In addition, we also measure the relevant inflammatory cytokines and inducible enzymes at the transcriptional level, which reflected the degree of local tissue inflammation. TNF-α, mainly generated by macrophages and neutrophils, is reported with overexpression in UC patients’ colons and correlated with the intensity and severity of mucosal inflammation . MPO is a significant peroxidase produced by neutrophils, and recognized as a criterion to reflect the activations of neutrophils. MPO activity could indicate the activity of inflammatory bowel disease (IBD), acclaimed by Chadwick et al . COX-2 and iNOs, which are inducible enzymes and produced by macrophages and epithelial cells, were observed accumulating in inflammation sites and involved in UC pathogenesis . In the present study, we witnessed there was a lower mRNA expression of these factors (TNF-α, IFN-γ, MPO, COX-2 and iNOs) in DKK1low-ERC group. While, when we exerted the DKK1high-ERC treatment, these pro-inflammatory mediators tended to be elevate straightly.

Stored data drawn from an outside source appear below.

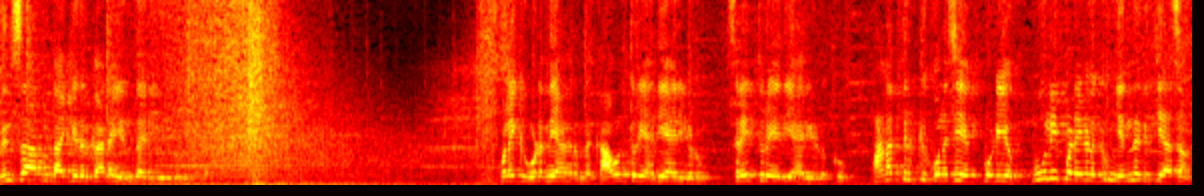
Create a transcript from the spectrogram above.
மின்சாரம் தாக்கியதற்கான எந்த அறிகுறியும் இல்லை. கொலைக்கு உடந்தையாக இருந்த காவல்துறை அதிகாரிகளும் சிறைத்துறை அதிகாரிகளுக்கும் பணத்திற்கு கொலை செய்யக்கூடிய கூலிப்படைகளுக்கும் என்ன வித்தியாசம்?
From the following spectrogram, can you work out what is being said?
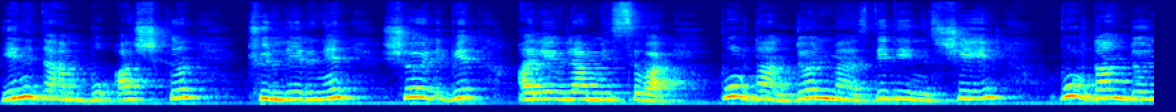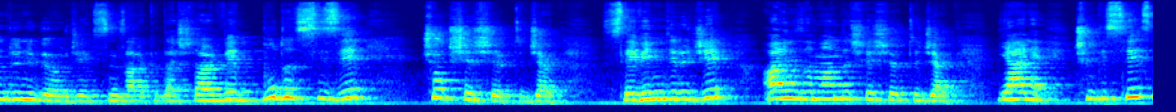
yeniden bu aşkın küllerinin şöyle bir alevlenmesi var. Buradan dönmez dediğiniz şeyin buradan döndüğünü göreceksiniz arkadaşlar ve bu da sizi çok şaşırtacak, sevindirecek, aynı zamanda şaşırtacak. Yani çünkü siz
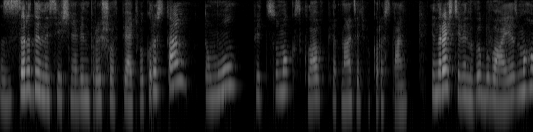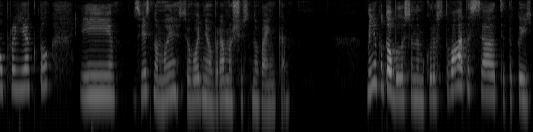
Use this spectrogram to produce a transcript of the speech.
З середини січня він пройшов 5 використань, тому підсумок склав 15 використань. І нарешті він вибуває з мого проєкту. І, звісно, ми сьогодні оберемо щось новеньке. Мені подобалося ним користуватися. Це такий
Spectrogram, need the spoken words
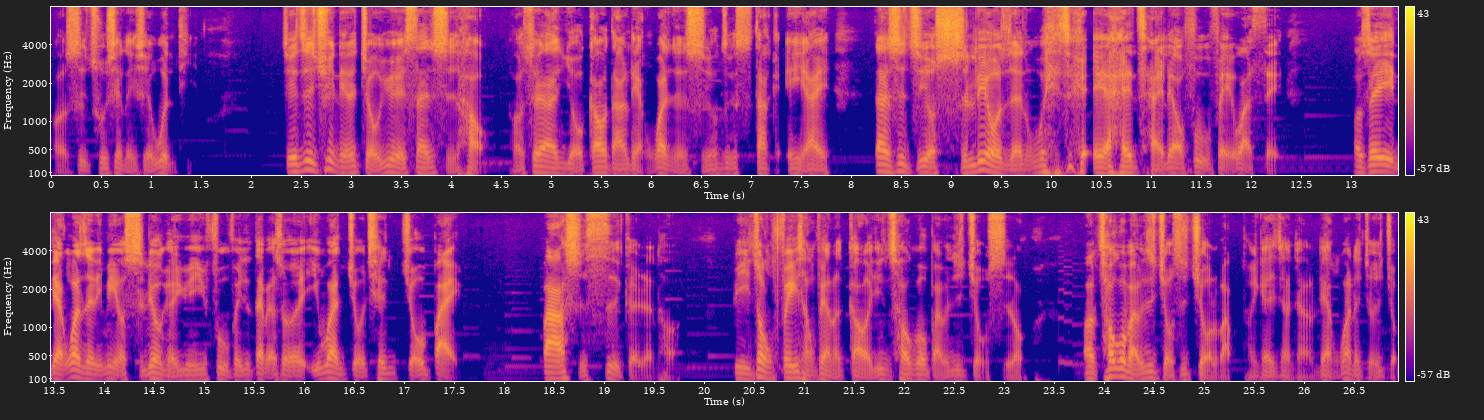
哦，是出现了一些问题。截至去年的九月三十号，哦，虽然有高达两万人使用这个 Stack AI，但是只有十六人为这个 AI 材料付费。哇塞，哦，所以两万人里面有十六个人愿意付费，就代表说一万九千九百八十四个人，哈，比重非常非常的高，已经超过百分之九十了。哦，超过百分之九十九了吧？我应该是这样讲，两万的九十九，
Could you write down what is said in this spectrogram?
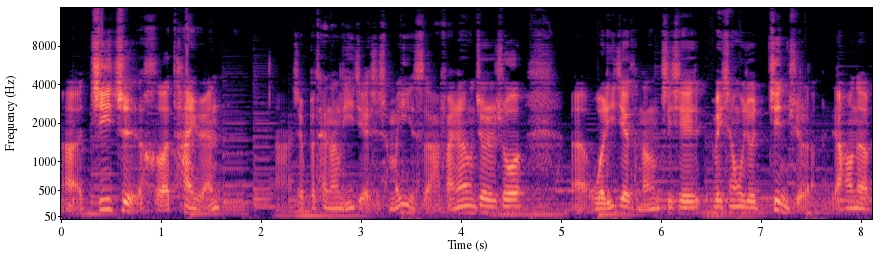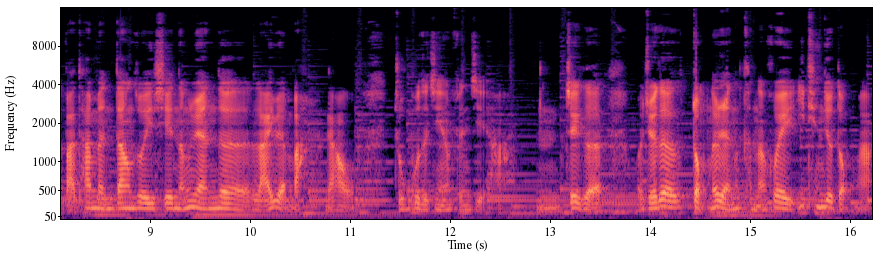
呃基质和碳源。啊，这不太能理解是什么意思啊，反正就是说。呃，我理解可能这些微生物就进去了，然后呢，把它们当做一些能源的来源吧，然后逐步的进行分解哈。嗯，这个我觉得懂的人可能会一听就懂啊。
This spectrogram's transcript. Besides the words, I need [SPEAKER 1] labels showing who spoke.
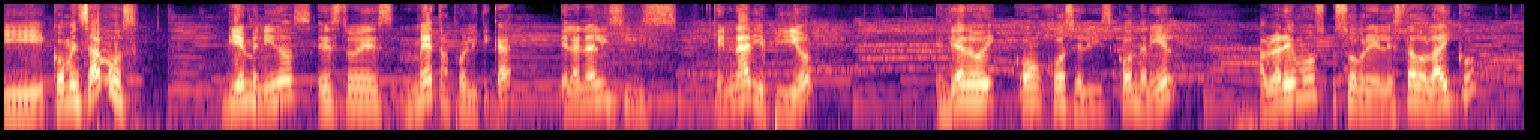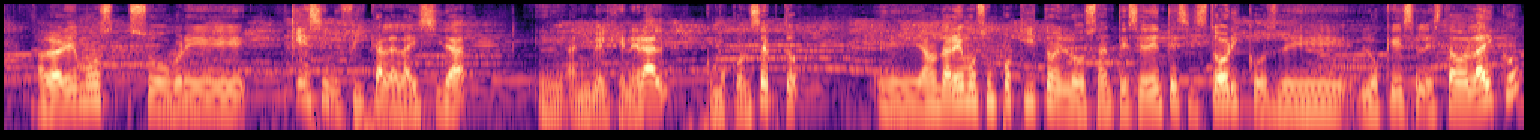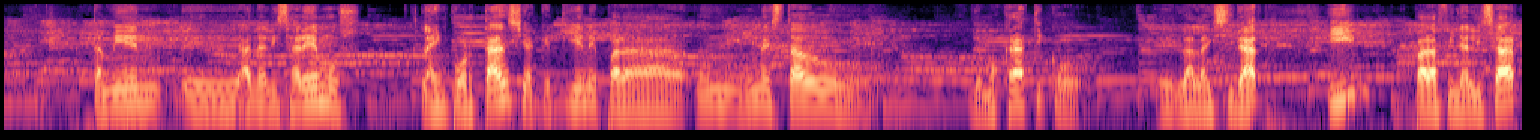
[SPEAKER 1] Y comenzamos. Bienvenidos, esto es Metropolítica, el análisis que nadie pidió. El día de hoy con José Luis, con Daniel, hablaremos sobre el Estado laico, hablaremos sobre qué significa la laicidad eh, a nivel general como concepto. Eh, ahondaremos un poquito en los antecedentes históricos de lo que es el Estado laico. También eh, analizaremos la importancia que tiene para un, Estado democrático la laicidad. Y para finalizar,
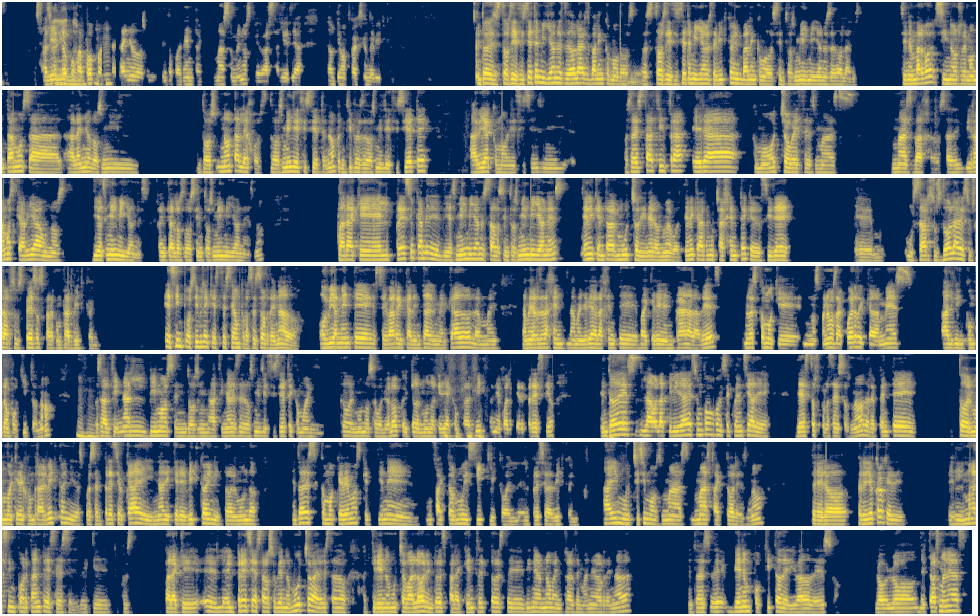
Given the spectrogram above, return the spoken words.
saliendo, poco a poco hasta el año 2140, más o menos, que va a salir ya la última fracción de bitcoin. Entonces, estos 17 millones de dólares valen como dos, estos 17 millones de Bitcoin valen como 200 mil millones de dólares. Sin embargo, si nos remontamos al año 2000, no tan lejos, 2017, ¿no? Principios de 2017, había como 16 mil, o sea, esta cifra era como ocho veces más, más baja. O sea, digamos que había unos 10 mil millones frente a los 200 mil millones, ¿no? Para que el precio cambie de 10 mil millones a 200 mil millones, tiene que entrar mucho dinero nuevo. Tiene que haber mucha gente que decide eh, usar sus dólares, usar sus pesos para comprar Bitcoin. Es imposible que este sea un proceso ordenado. Obviamente se va a recalentar el mercado, la, mayoría de la, gente, la mayoría de la gente va a querer entrar a la vez. No es como que nos ponemos de acuerdo y cada mes alguien compra un poquito, ¿no? O sea, al final vimos en dos, a finales de 2017 como el, todo el mundo se volvió loco y todo el mundo quería comprar Bitcoin a cualquier precio. Entonces, la volatilidad es un poco consecuencia de, de estos procesos, ¿no? De repente todo el mundo quiere comprar Bitcoin y después el precio cae y nadie quiere Bitcoin y todo el mundo... Entonces, como que vemos que tiene un factor muy cíclico el, el precio de Bitcoin. Hay muchísimos más, más factores, ¿no? Pero, pero yo creo que el más importante es ese, de que pues, para que el, precio ha estado subiendo mucho, ha estado adquiriendo mucho valor, entonces para que entre todo este dinero no va a entrar de manera ordenada. Entonces eh, viene un poquito derivado de eso. Lo, de todas maneras,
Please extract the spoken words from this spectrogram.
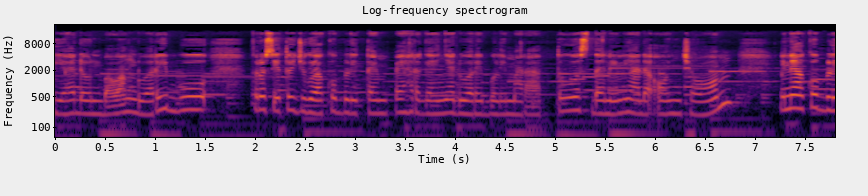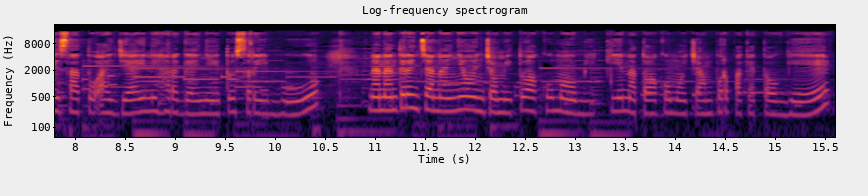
ya Daun bawang 2000 Terus itu juga aku beli tempe harganya 2500 Dan ini ada oncom. Ini aku beli satu aja Ini harganya itu 1000 Nah nanti rencananya oncom itu aku mau bikin Atau aku mau campur pakai toge.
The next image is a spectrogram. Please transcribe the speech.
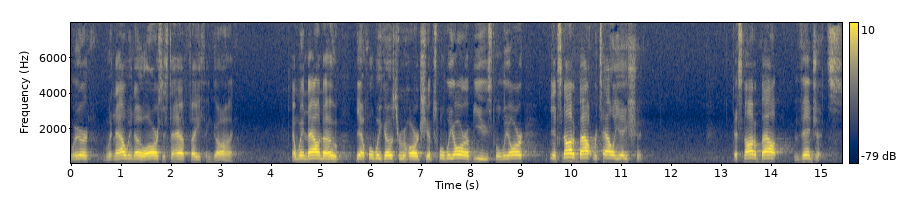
we are, now we know ours is to have faith in God. And we now know that when we go through hardships, when we are abused, when we are, it's not about retaliation. It's not about vengeance,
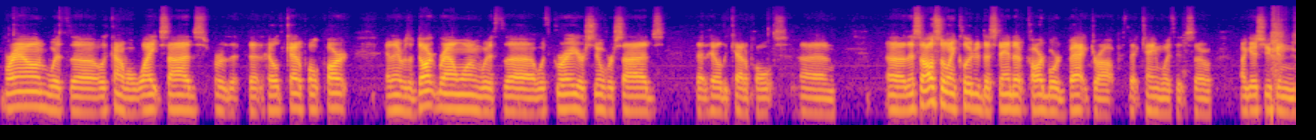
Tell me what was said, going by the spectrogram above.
brown with uh, with kind of a white sides for that that held catapult part, and there was a dark brown one with uh, with gray or silver sides that held the catapult. And uh, this also included a stand up cardboard backdrop that came with it. So I guess you can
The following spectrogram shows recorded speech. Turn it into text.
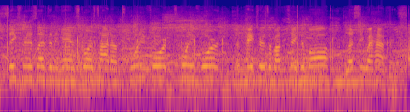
Y'all. Six minutes left in the game. Score is tied up 24 to 24. The Patriots are about to take the ball. Let's see what happens.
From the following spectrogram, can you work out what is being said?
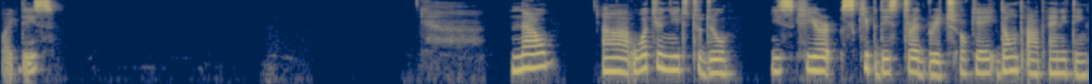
like this. Now, uh, what you need to do is here skip this thread bridge, okay? Don't add anything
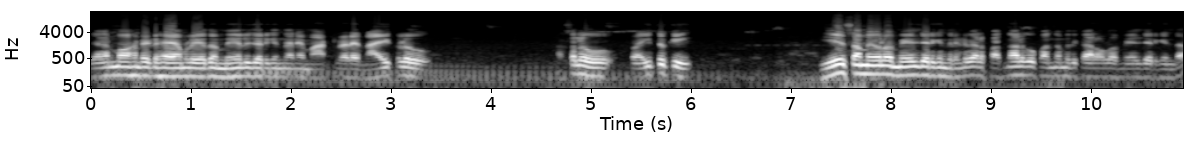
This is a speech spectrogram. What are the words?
జగన్మోహన్ రెడ్డి హయాంలో ఏదో మేలు జరిగిందనే మాట్లాడే నాయకులు అసలు రైతుకి ఏ సమయంలో మేలు జరిగింది? రెండు వేల పద్నాలుగు పంతొమ్మిది కాలంలో మేలు జరిగిందా?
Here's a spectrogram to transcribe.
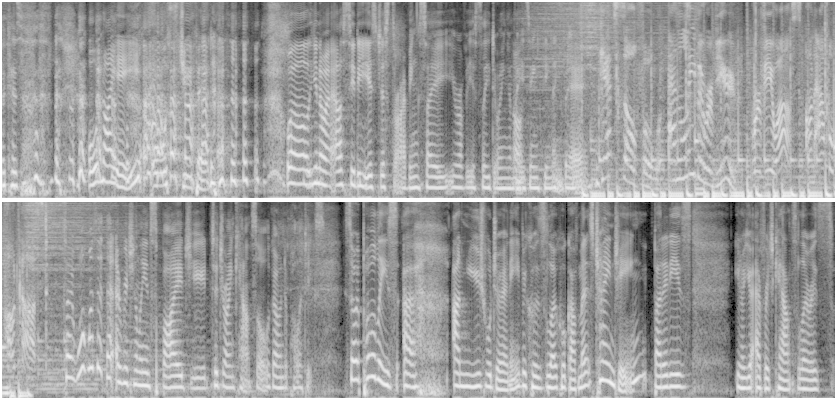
because or naive or stupid. Well, you know, our city is just thriving, so you're obviously doing oh, amazing things there. Get soulful and leave a review. Review us on Apple Podcast. So, what was it that originally inspired you to join council or go into politics? So it probably is an unusual journey because local government it's changing, but it is, you know, your average councillor is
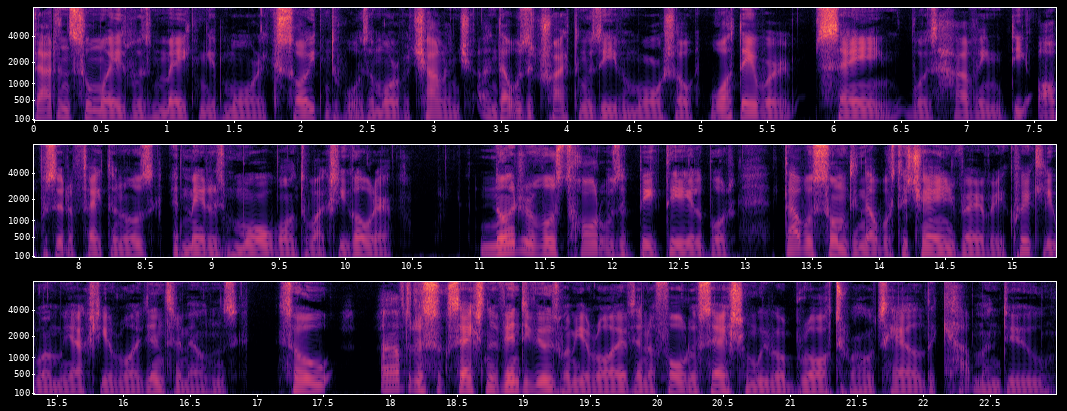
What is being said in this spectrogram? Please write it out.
that in some ways was making it more exciting to us and more of a challenge, and that was attracting us even more. So, what they were saying was having the opposite effect on us. It made us more want to actually go there. Neither of us thought it was a big deal, but that was something that was to change very, very quickly when we actually arrived into the mountains. So, after a succession of interviews when we arrived and a photo session, we were brought to our hotel, the Kathmandu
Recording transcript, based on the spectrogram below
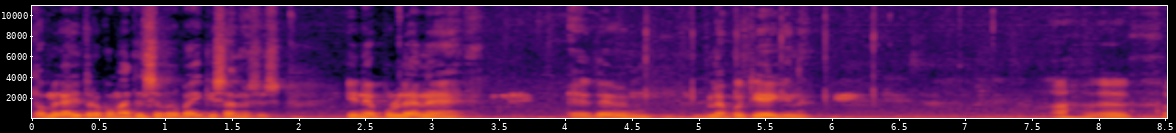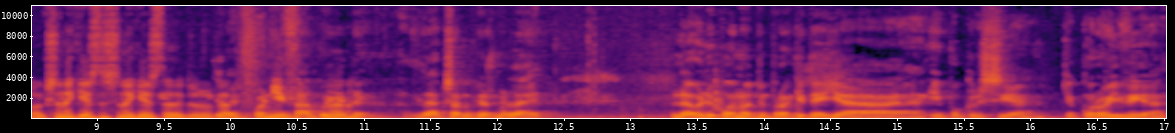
το μεγαλύτερο κομμάτι της Ευρωπαϊκής Ένωσης. Είναι που λένε. Ε, δεν βλέπω τι έγινε. Α, ε, όχι, συνεχίστε, συνεχίστε. Δεν ξέρω Τι κάτι. λέει, φωνή θα ακούγεται; ναι. Δεν ξέρω ποιος μιλάει. Λέω λοιπόν ότι πρόκειται για υποκρισία και κοροϊδία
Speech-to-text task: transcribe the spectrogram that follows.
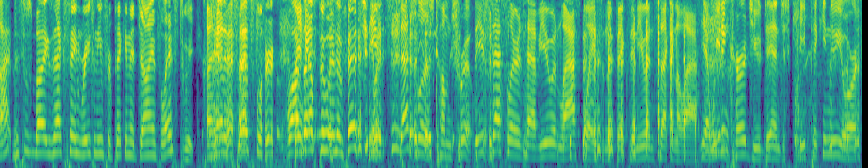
I, this was my exact same reasoning for picking the Giants last week. I had a Sessler. Well, I'm they have to win eventually. Sesslers come true. These Sesslers have you in last place in the picks and you in second to last. Yeah, we'd encourage you, Dan. Just keep picking New York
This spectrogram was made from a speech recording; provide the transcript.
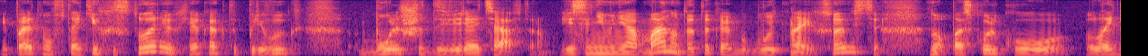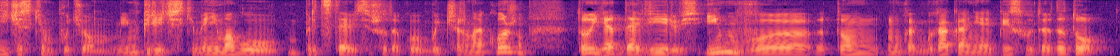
И поэтому в таких историях я как-то привык больше доверять авторам. Если они меня обманут, это как бы будет на их совести, но поскольку логическим путем, эмпирическим, я не могу представить, что такое быть чернокожим, то я доверюсь им в том, ну, как бы, как они описывают этот опыт.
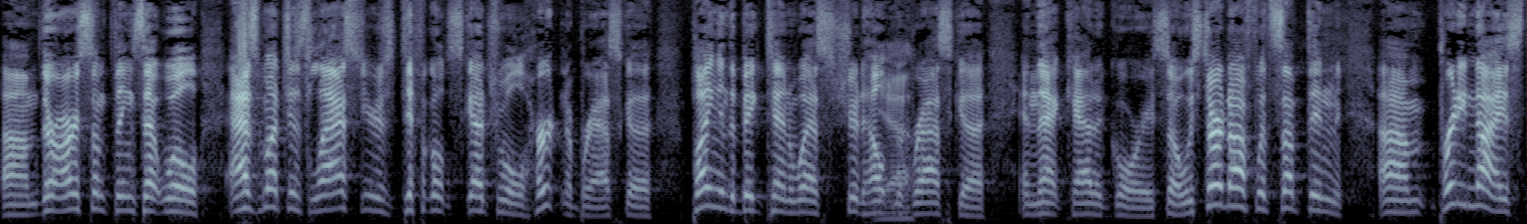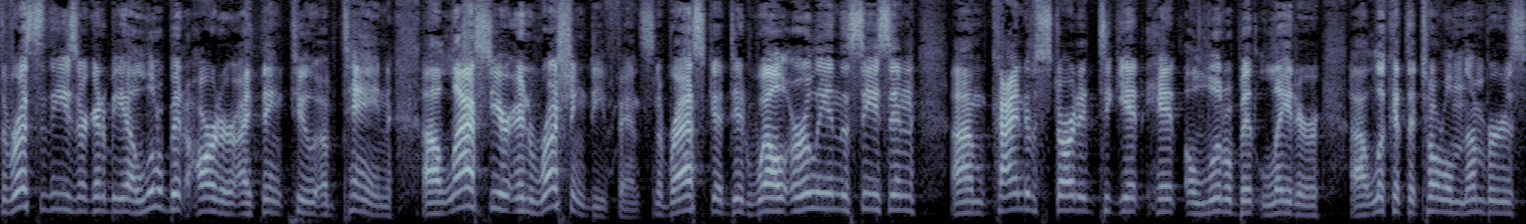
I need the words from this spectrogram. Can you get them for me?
um, there are some things that will, as much as last year's difficult schedule hurt Nebraska, playing in the Big Ten West should help Yeah. Nebraska in that category. So we start off with something um, pretty nice. The rest of these are going to be a little bit harder, I think, to obtain. Uh, last year in rushing defense, Nebraska did well early in the season, um, kind of started to get hit a little bit later. Uh, look at the total numbers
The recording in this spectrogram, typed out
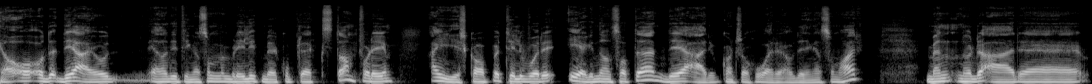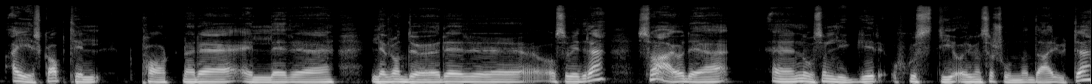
Ja, og det, det er jo en av de tingene som blir litt mer komplekst, da. Fordi eierskapet til våre egne ansatte, det er jo kanskje HR-avdelingen som har. Men når det er eh, eierskap til partnere eller eh, leverandører eh, osv., så, videre, så er jo det noe som ligger hos de organisasjonene der ute.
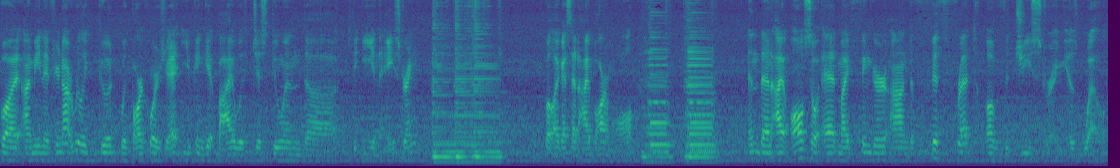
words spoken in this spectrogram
but I mean, if you're not really good with bar chords yet, you can get by with just doing the, the E and the A string. But like I said, I bar them all. And then I also add my finger on the fifth fret of the G string as well.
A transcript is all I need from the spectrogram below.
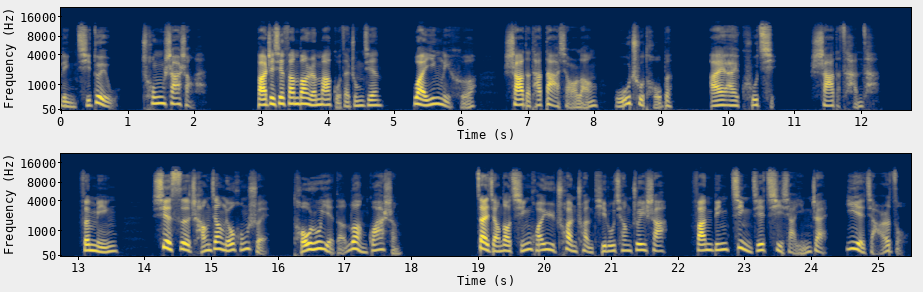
领其队伍冲杀上来，把这些番邦人马裹在中间，外阴里合，杀得他大小二郎无处投奔，哀哀哭泣，杀得惨惨，分明谢似长江流洪水，投如野的乱刮声。再讲到秦怀玉串串提炉枪追杀番兵，尽皆弃下营寨，夜甲而走，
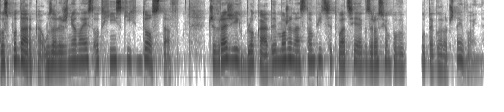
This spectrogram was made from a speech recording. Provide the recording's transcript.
gospodarka uzależniona jest od chińskich dostaw? Czy w razie ich blokady może nastąpić sytuacja jak z Rosją po wybuchu tegorocznej wojny?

In addition, we also tested the superoxide dismutases (SOD) mRNA expression in different groups. SOD, which is regarded as a critical antioxidant enzyme, could catalyze the dismutation of toxic superoxides and scavenge superoxide radicals . In our present study, we found that in DKK1low-ERC group, the SOD level presented the highest level when compared with other groups. Taking together, by analyzing inflammatory cytokines and inducible enzymes changes, we believed that downregulating the DKK1 secretion of ERCs indeed alleviated inflammatory mediator expressions in the pathogenesis of UC.
Wnt/β-catenin signaling was recorded with anti-inflammatory effects in the development of ulcer colitis . As previous studies described, with the activating of canonical Wnt signaling, β-catenin would accumulate in cytoplasm and ultimately regulates the expressions of Wnt-related genes . But, in absence of Wnt-ligand stimulus, cytosolic β-catenin will be degraded after rounds of ubiquitination and phosphorylation. Thus, we measured the β-catenin expressions, both at the protein level and the RNA level, to investigate the activity of canonical Wnt pathway. As shown in Fig. 7, β-catenin production was significantly increased in DKK1low-ERC group, not only in colons but also in spleens. Intriguingly, high expression level of β-catenin was in accordance with the powerful immune regulation ability of DKK1low-ERCs exhibiting in colitis. Thus, we concluded that reducing DKK1 expression in ERCs could weaken the antagonistic effect of DKK1 on Wnt signaling, and then the Wnt β-catenin pathway could be activated and β-catenin expression would be promoted, so as to improve the immunoregulatory effect of ERCs and optimize their therapeutic effects in the process of ulcer colitis.